Employees will often have minimal awareness of company structure. In tall structured organizations, job functions are more centralized and workers tend to experience more stress. Organizations should make significant efforts to decentralize by changing communication patterns and networks. A useful management style for this type of change is Total Quality Management, developed by William Edwards Deming. (Ross & Altmaier, 1994, 104-5)

Finally, the issue of human resource management systems is of great importance to, and directly deals with, the subject of worker development, both as current organizational employees and for their future career aspirations. Human resource departments must include components of training, performance feedback, reward structures and transitional frameworks for the multiple professional issues that face workers. (Ibid, 50-6, & 107-15) These mechanisms can help an employer to alleviate employee job-related stress and offers workers a more clear vision of how to pursue advancement within their chosen career.

One of the most well known methods of dealing with stress in the workplace is the use of Employee Assistance Programs (EAP), also addressed by Ross and Altmaier. It is important to note, however, that EAP programs must not only provide reactive services; the creation of proactive prevention programs offers employers the opportunity to address worker distress before the occurrence of job jeopardy or other stressful conditions associated with pre-existing job stress. (Ibid, 115-6) Additionally, a proactive approach can serve to increase productivity and help support employee awareness of different health-related issues. Although many organizations now outsource for EAP, there is strong support for these work-related services. Confidentiality is a component that EAP’s cannot exist without; ethical standards must be maintained in order for employees to benefit from these programs. (Murphy et. al., 1992, 339-40)

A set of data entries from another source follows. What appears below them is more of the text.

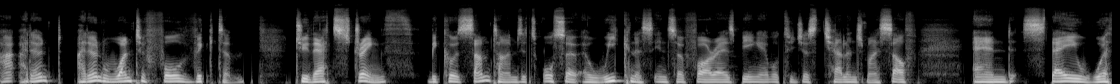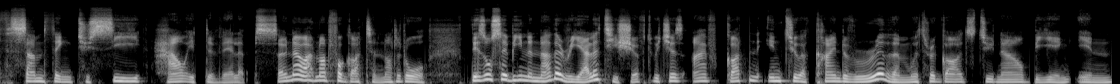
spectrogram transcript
I, I don't I don't want to fall victim to that strength because sometimes it's also a weakness insofar as being able to just challenge myself and stay with something to see how it develops. So, no, I've not forgotten, not at all. There's also been another reality shift, which is I've gotten into a kind of rhythm with regards to now being in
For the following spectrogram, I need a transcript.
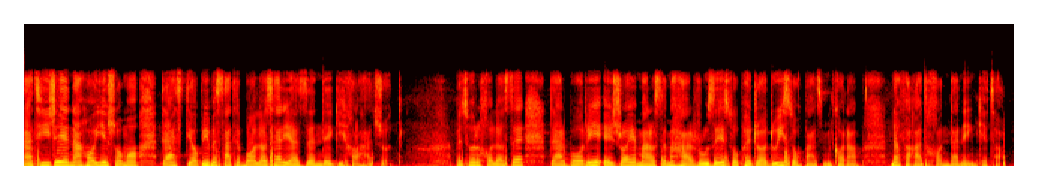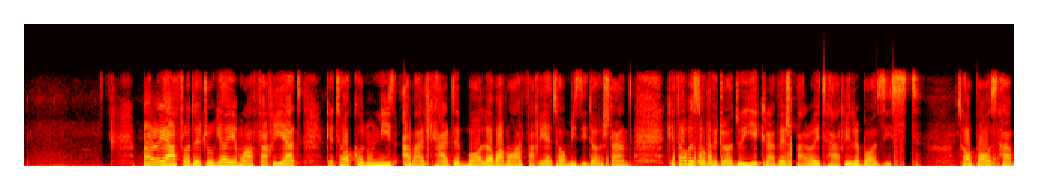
نتیجه نهایی شما دستیابی به سطح بالاتری از زندگی خواهد شد. به طور خلاصه درباره اجرای مراسم هر روزه صبح جادویی صحبت می کنم نه فقط خواندن این کتاب. برای افراد جویای موفقیت که تا کنون نیز عملکرد بالا و موفقیت آمیزی داشتند کتاب صبح جادویی یک روش برای تغییر بازی است. تا باز هم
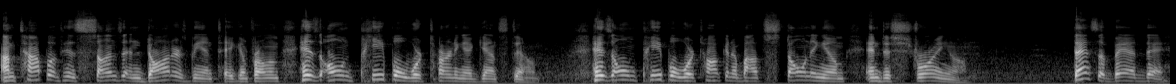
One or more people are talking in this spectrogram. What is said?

***** Recommendations

Based on all of the varied strategies presented by Ross and Altmaier, I support the use of every strategy recommended to successfully combat job stress. Work is a part of life that cannot be denied; we spend most of our lifetime earning a living. In countries like the United States of America, stress pervades the daily lives of all workers. Concerns and problems arise within all of the systems that employees participate in and the workplace is a prime location to offer assistance with these issues. Organizations can only benefit by the implementation of these types of strategies, because resolving worker issues has been proven to increase employee productivity. If organizations ignore job stress, it will only serve to their detriment.

Author's Bio: 

Learn to Shine Your Light is led by Eve Rojas, MSSW, who shares her personal experiences and know-how to provide an enlightening perspective on how to approach life successfully.

Eve went through a deeply disturbing period in her life that caused a major depression. Strengthened by her experience, she believes completely that we each have power within us that exists beyond life’s trauma and stress. Eve shares the knowledge and skills she continues to develop each day to provide tools to help you learn to shine your light and claim your inner strength so you can better manage life’s ups and downs.

Eve relies on discernment and faith to follow the path in front of her and touch the souls of others. She possesses a Master of Science in Social Work with expertise in Social Enterprise Management from Columbia University. Eve also graduated with honors from Yale University.